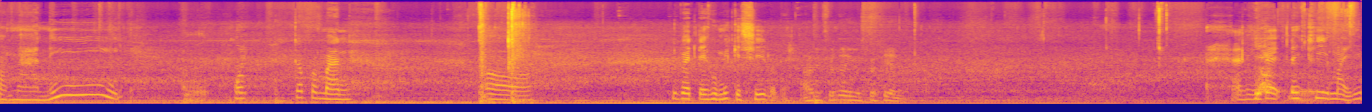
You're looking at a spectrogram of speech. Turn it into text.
ประมาณนี้ก็ประมาณเอ๋อ ที่เบเตฮูมิเกชิโรเลย Ja, vi får det just för film. อันนี้ได้ได้ที่ใหม่ได้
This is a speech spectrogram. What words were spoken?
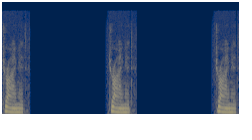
Drying it. Drying it. Drying it.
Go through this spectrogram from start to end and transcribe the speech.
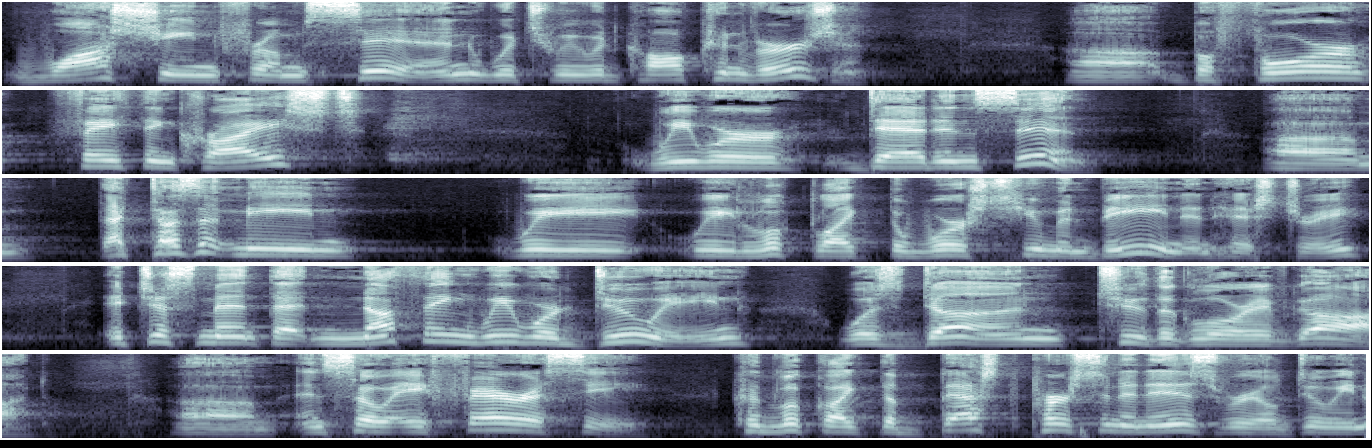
washing from sin, which we would call conversion. Uh, before faith in Christ, we were dead in sin. Um, that doesn't mean we, we looked like the worst human being in history. It just meant that nothing we were doing was done to the glory of God. Um, and so a Pharisee could look like the best person in Israel doing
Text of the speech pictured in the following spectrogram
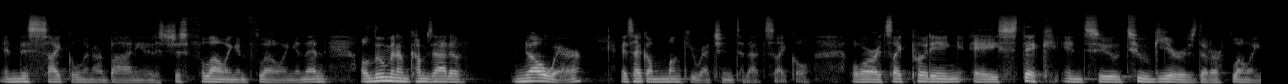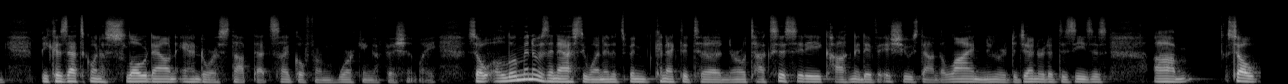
in this cycle in our body and it's just flowing and flowing. And then aluminum comes out of nowhere it's like a monkey wrench into that cycle. Or it's like putting a stick into two gears that are flowing because that's going to slow down and or stop that cycle from working efficiently. So aluminum is a nasty one and it's been connected to neurotoxicity, cognitive issues down the line, neurodegenerative diseases. Um, so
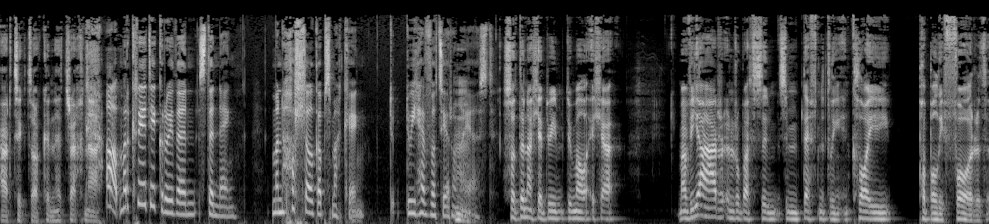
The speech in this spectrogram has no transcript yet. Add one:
ar TikTok yn hytrach na. O, oh, mae'r credigrwydd yn stunning. Mae'n hollol gobsmacking dwi hefo ti ar hwnna, mm. iest. So dyna lle dwi'n dwi meddwl, eich mae VR yn rhywbeth sy'n sy definitely yn cloi pobl i ffwrdd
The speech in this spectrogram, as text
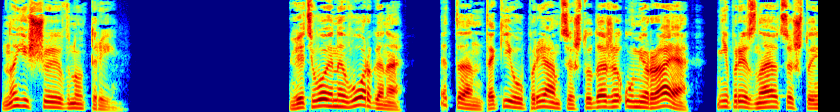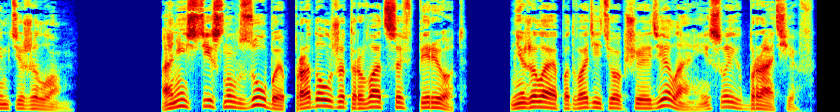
но еще и внутри. Ведь воины Воргана — это такие упрямцы, что даже умирая, не признаются, что им тяжело. Они, стиснув зубы, продолжат рваться вперед, не желая подводить общее дело и своих братьев.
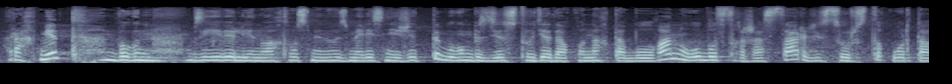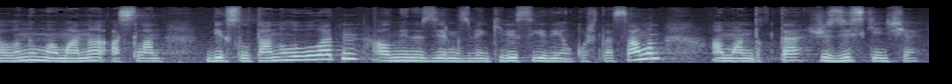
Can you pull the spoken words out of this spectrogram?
Рахмет. Бүгін бізге берілген уақыт осымен өз мәресіне жетті. Бүгін бізде студияда қонақта болған облыстық жастар ресурстық орталығының маманы аслан бексұлтанұлы болатын. Ал мен өздеріңізбен келесіге дейін қоштасамын. Амандықта жүздескенше.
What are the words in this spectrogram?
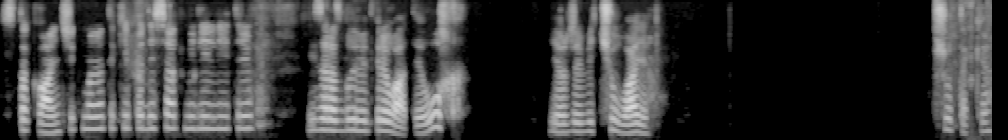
стаканчик у мене такий 50 мл. І зараз будемо відкривати. Ох, я вже відчуваю. Що таке?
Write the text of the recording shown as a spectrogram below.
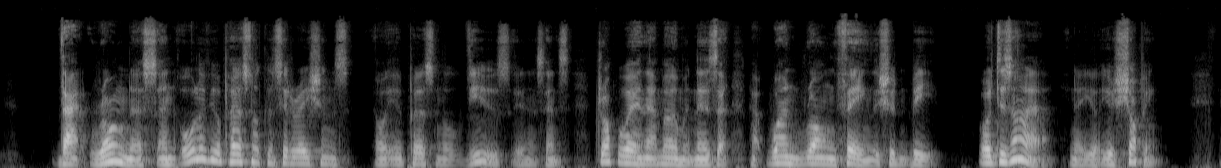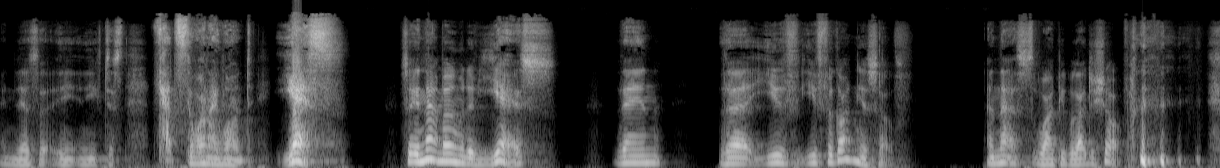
that wrongness and all of your personal considerations or your personal views, in a sense, drop away in that moment. And there's that, that one wrong thing that shouldn't be or desire. You know, you're, you're shopping, and there's a, and you just that's the one I want. Yes. So in that moment of yes, then the you've you've forgotten yourself, and that's why people like to shop.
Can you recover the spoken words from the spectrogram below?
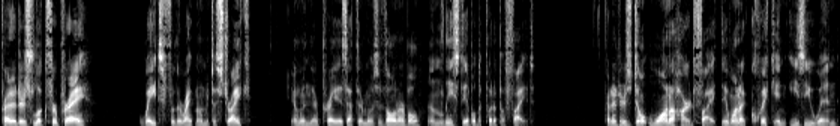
Predators look for prey, wait for the right moment to strike, and when their prey is at their most vulnerable and least able to put up a fight. Predators don't want a hard fight. They want a quick and easy win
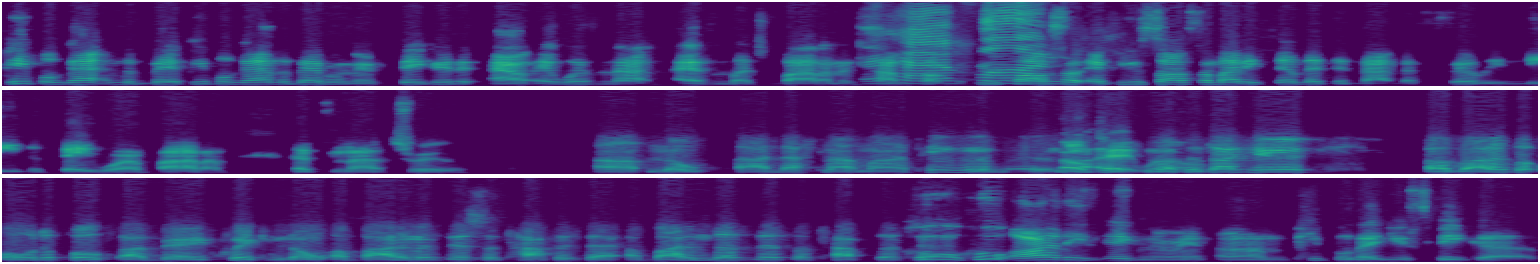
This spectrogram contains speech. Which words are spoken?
People got in the bed. People got in the bedroom and figured it out. It was not as much bottom and top. If you saw some, if you saw somebody film that did not necessarily mean that they were a bottom, that's not true. Uh, nope, uh, that's not my opinion. And Okay, as well- as I hear, a lot of the older folks are very quick. No, a bottom is this, a top is that. A bottom does this, a top does Who that. who are these ignorant um people that you speak of?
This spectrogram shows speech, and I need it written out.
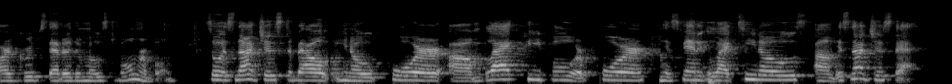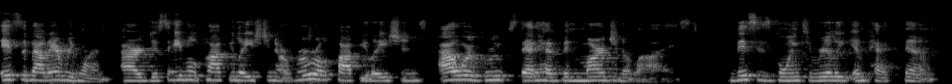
are groups that are the most vulnerable. So it's not just about, you know, poor um, Black people or poor Hispanic Latinos. Um, it's not just that. It's about everyone our disabled population, our rural populations, our groups that have been marginalized. This is going to really impact them.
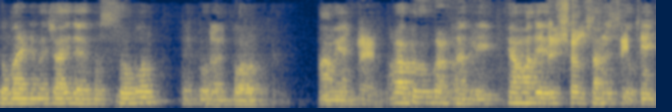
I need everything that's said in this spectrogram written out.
তোমার নামে চাহিদা এবং শ্রবণ প্রদান করো। আমেন। আমরা প্রভু প্রার্থনা করি আমাদের সাংস্কৃতিক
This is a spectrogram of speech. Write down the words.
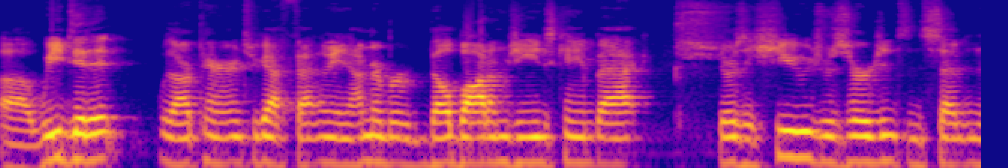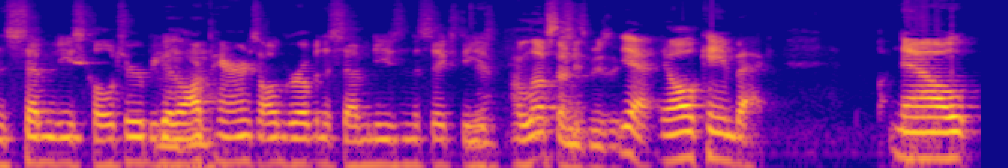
Uh, we did it with our parents. We got fat. I mean, I remember bell bottom jeans came back. There was a huge resurgence in, seven, in the '70s culture because our Mhm. parents all grew up in the '70s and the '60s. Yeah, I love seventies music. Yeah, it all came back. Now,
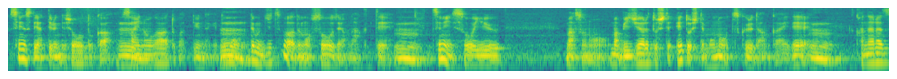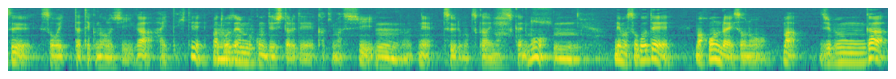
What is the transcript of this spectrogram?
センスでやってるんでしょとか、うん。才能がとかって言うんだけども、うん。でも実はでもそうではなくて、うん。常にそういう、まあそのまあ、ビジュアルとして絵としてものを作る段階で、うん。必ずそういったテクノロジーが入ってきて、まあ、うん。当然僕もデジタルで書きますし、うん。ね、ツールも使いますけどもうん。でもそこで、まあ、本来その、まあ、自分が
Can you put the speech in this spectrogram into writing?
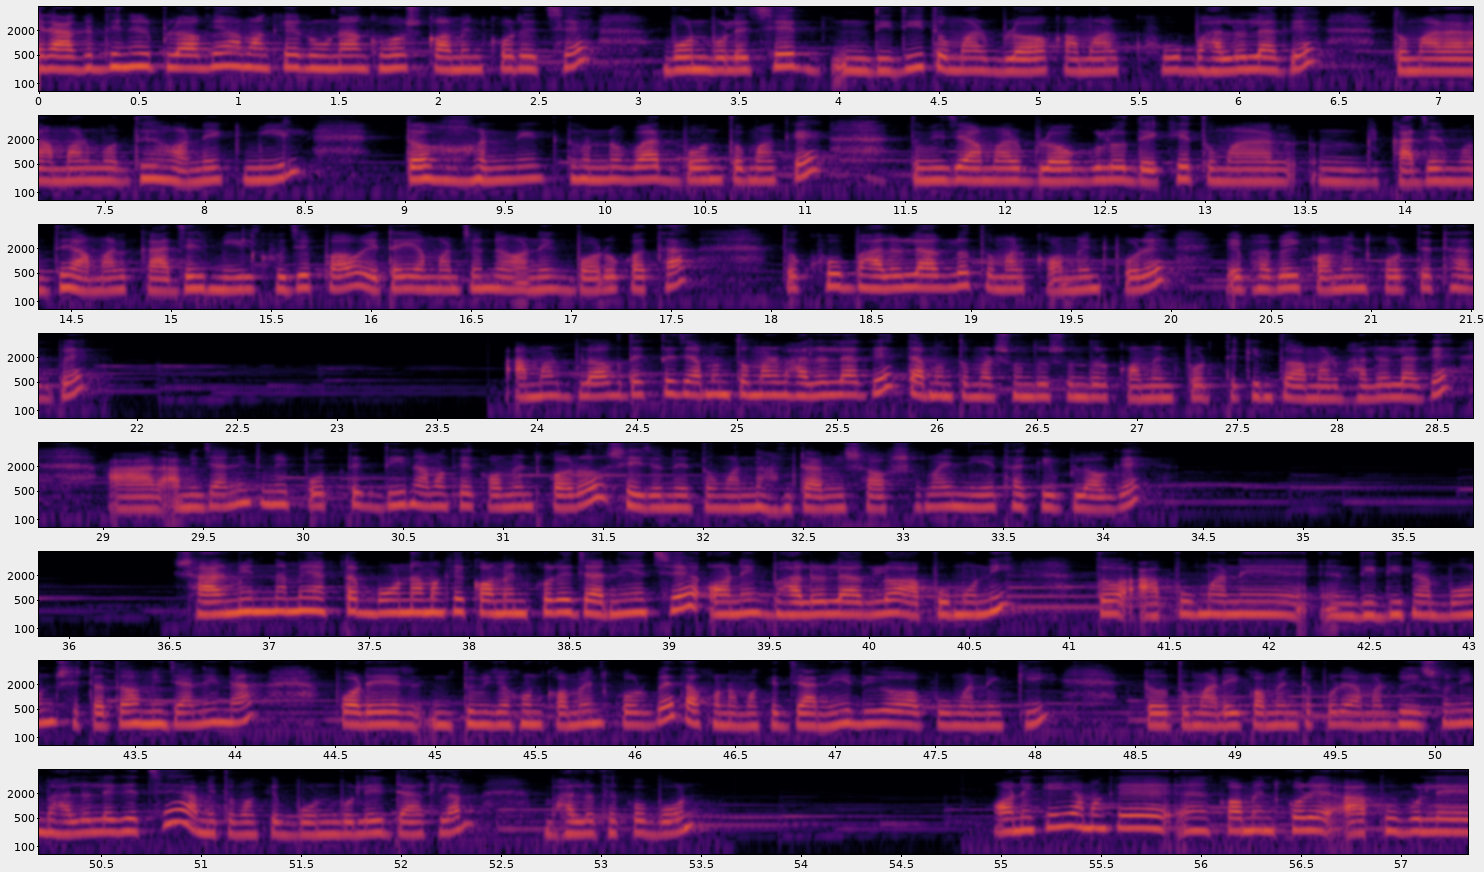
এর আগের দিনের ব্লগে আমাকে রুনা ঘোষ কমেন্ট করেছে। বোন বলেছে, দিদি, তোমার ব্লগ আমার খুব ভালো লাগে। তোমার আর আমার মধ্যে অনেক মিল। তো অনেক ধন্যবাদ বোন তোমাকে। তুমি যে আমার ব্লগগুলো দেখে তোমার কাজের মধ্যে আমার কাজের মিল খুঁজে পাও, এটাই আমার জন্য অনেক বড় কথা। তো খুব ভালো লাগল তোমার কমেন্ট পড়ে। এভাবেই কমেন্ট করতে থাকবে। আমার ব্লগ দেখতে যেমন তোমার ভালো লাগে, তেমন তোমার সুন্দর সুন্দর কমেন্ট পড়তে কিন্তু আমার ভালো লাগে। আর আমি জানি তুমি প্রত্যেক দিন আমাকে কমেন্ট করো, সেই জন্যে তোমার নামটা আমি সব সময় নিয়ে থাকি ব্লগে। শারমিন নামে একটা বোন আমাকে কমেন্ট করে জানিয়েছে, অনেক ভালো লাগল আপুমণি। তো আপু মানে দিদি না বোন, সেটা তো আমি জানি না। পরের তুমি যখন কমেন্ট করবে, তখন আমাকে জানিয়ে দিও আপু মানে কি। তো তোমার এই কমেন্টটা পড়ে আমার ভীষণই ভালো লেগেছে। আমি তোমাকে বোন বলেই ডাকলাম। ভালো থেকো বোন। অনেকেই আমাকে কমেন্ট করে আপু বলে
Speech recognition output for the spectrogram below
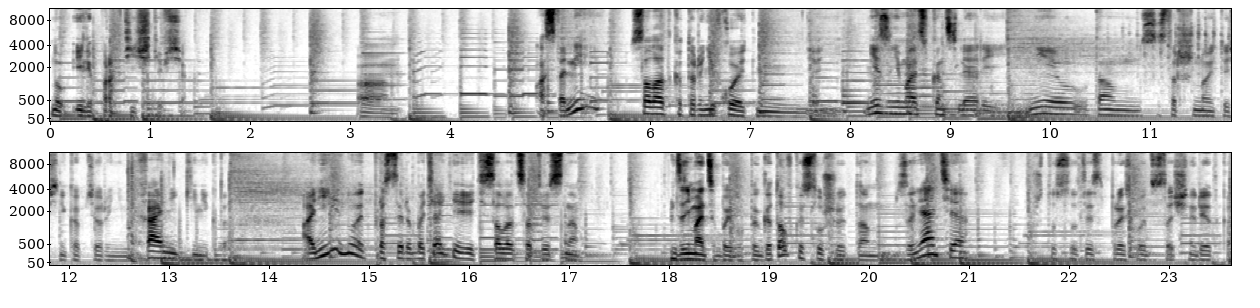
Ну, или практически все. Остальные салат, которые не входят, не занимаются в канцелярии, не там со старшиной, то есть ни коптеры, ни механики, никто. Они, ну, это простые работяги, эти салаты, соответственно, занимаются боевой подготовкой, слушают там занятия, что, соответственно, происходит достаточно редко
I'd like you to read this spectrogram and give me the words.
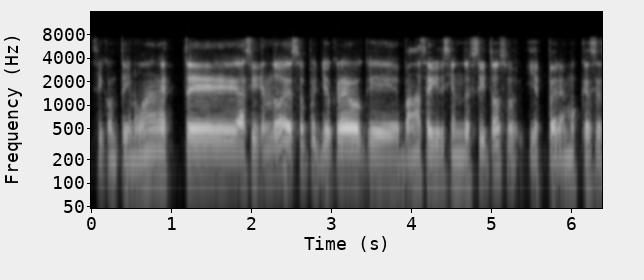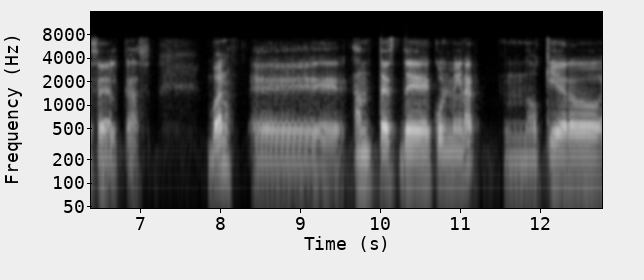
si continúan este, haciendo eso, pues yo creo que van a seguir siendo exitosos y esperemos que ese sea el caso. Bueno, eh, antes de culminar, no quiero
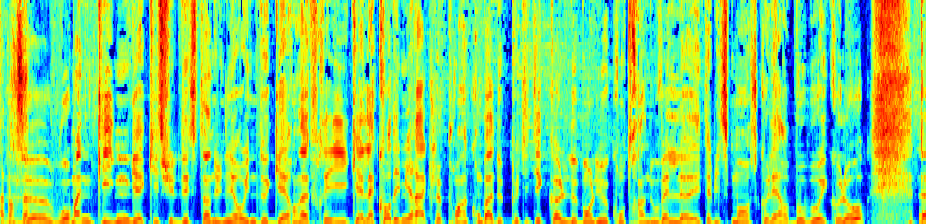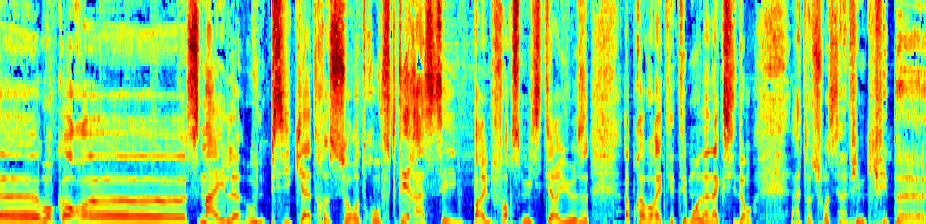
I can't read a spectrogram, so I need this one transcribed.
à part ça? The Woman King qui suit le destin d'une héroïne de guerre en Afrique, La Cour des miracles pour un combat de petite école de banlieue contre un nouvel établissement scolaire bobo écolo, Euh, ou encore euh, Smile où une psychiatre se retrouve terrassée par une force mystérieuse après avoir été témoin d'un accident. Attention, c'est un film qui fait peur.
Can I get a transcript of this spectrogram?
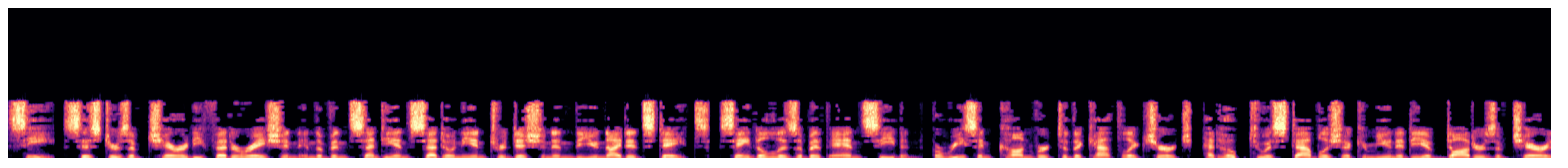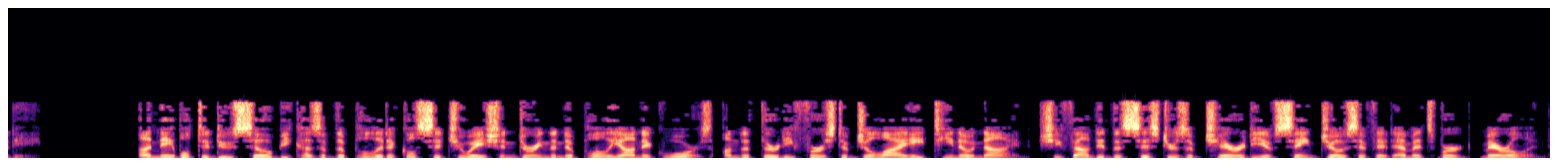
See, Sisters of Charity Federation in the Vincentian Setonian tradition in the United States, St. Elizabeth Ann Seton, a recent convert to the Catholic Church, had hoped to establish a community of Daughters of Charity. Unable to do so because of the political situation during the Napoleonic Wars, on 31 July 1809, she founded the Sisters of Charity of St. Joseph at Emmitsburg, Maryland.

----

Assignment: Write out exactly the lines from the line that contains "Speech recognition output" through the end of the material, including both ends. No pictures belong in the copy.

Reply:
Speech recognition output for the spectrogram below
Ну, или практически все. Остальные салат, которые не входят, не занимаются в канцелярии, не там со старшиной, то есть ни коптеры, ни механики, никто. Они, ну, это простые работяги, эти салаты, соответственно, занимаются боевой подготовкой, слушают там занятия, что, соответственно, происходит достаточно редко
I'd like you to read this spectrogram and give me the words.
si continúan este, haciendo eso, pues yo creo que van a seguir siendo exitosos y esperemos que ese sea el caso. Bueno, eh, antes de culminar, no quiero
I can't read a spectrogram, so I need this one transcribed.
à part ça? The Woman King qui suit le destin d'une héroïne de guerre en Afrique, La Cour des miracles pour un combat de petite école de banlieue contre un nouvel établissement scolaire bobo écolo, Euh, ou encore euh, Smile où une psychiatre se retrouve terrassée par une force mystérieuse après avoir été témoin d'un accident. Attention, c'est un film qui fait peur.
Can I get a transcript of this spectrogram?
See, Sisters of Charity Federation in the Vincentian Setonian tradition in the United States, St. Elizabeth Ann Seton, a recent convert to the Catholic Church, had hoped to establish a community of Daughters of Charity. Unable to do so because of the political situation during the Napoleonic Wars, on 31 July 1809, she founded the Sisters of Charity of St. Joseph at Emmitsburg, Maryland.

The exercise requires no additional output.